The European Medicine Agency (EMA) human medicines committee (CHMP) just recommended granting an extension of indication for the COVID-19 vaccine Comirnaty, the mRNA-based vaccine, to include use in children aged 5 to 11. The vaccine, developed by BioNTech and Pfizer, is already approved for use in adults and children aged 12 and above. Children will be given a lower dose of 10 µg versus 30 µg used in higher age cohorts.

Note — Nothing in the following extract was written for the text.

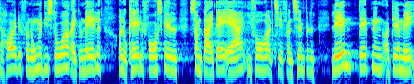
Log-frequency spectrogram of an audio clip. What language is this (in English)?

A main study in children aged 5 to 11 showed that the immune response to Comirnaty given at a lower dose (10 µg) in this age group was comparable to that seen with the higher dose (30 µg) in 16- to 25-year-olds (as measured by the level of antibodies against SARS-CoV-2). The efficacy of Comirnaty was calculated in almost 2,000 children from 5 to 11 years of age who had no sign of previous infection. These children received either the vaccine or a placebo.
Of the 1,305 children receiving the vaccine, three developed COVID-19 compared with 16 out of the 663 children who received a placebo. This means that, in this study, the vaccine was 90.7% effective at preventing symptomatic COVID-19 (although the true rate could be between 67.7% and 98.3%).
The CHMP, therefore, concluded that the benefits of Comirnaty in children aged 5 to 11 outweigh the risks, particularly in those with conditions that increase the risk of severe COVID-19. Subscribe to the Trialsitenews “COVID-19” ChannelNo spam – we promise
The CHMP will now send its recommendation to the European Commission, which will issue a final decision.
What about Safety?
Comirnaty has become the preferred vaccine across Europe as the AstraZeneca vaccine has fallen out of favor due to safety concerns, and Moderna’s mRNA-1273 has been halted, at least temporarily, in several countries for young people under the age of 30. Concerns of myocarditis also accompany the Pfizer vaccine; however, EMA’s risk-benefit analysis directs the European-wide regulatory body to make the decision in favor of the vaccine. The take-away: any concern of myocarditis or other adverse event is superseded by concerns of SARS-CoV-2 infection or transmission. TrialSite notes that with Comirnaty, the durability issues still suggest that over a period of time the vaccine wanes in effectiveness. This means that breakthrough infections still occur and those that are afflicted can transmit the virus.
The safety and efficacy of the vaccine in both children and adults will continue to be monitored closely as it is used in vaccination campaigns in EU Member States through the EU pharmacovigilance system and ongoing and additional studies conducted by the company and by European authorities.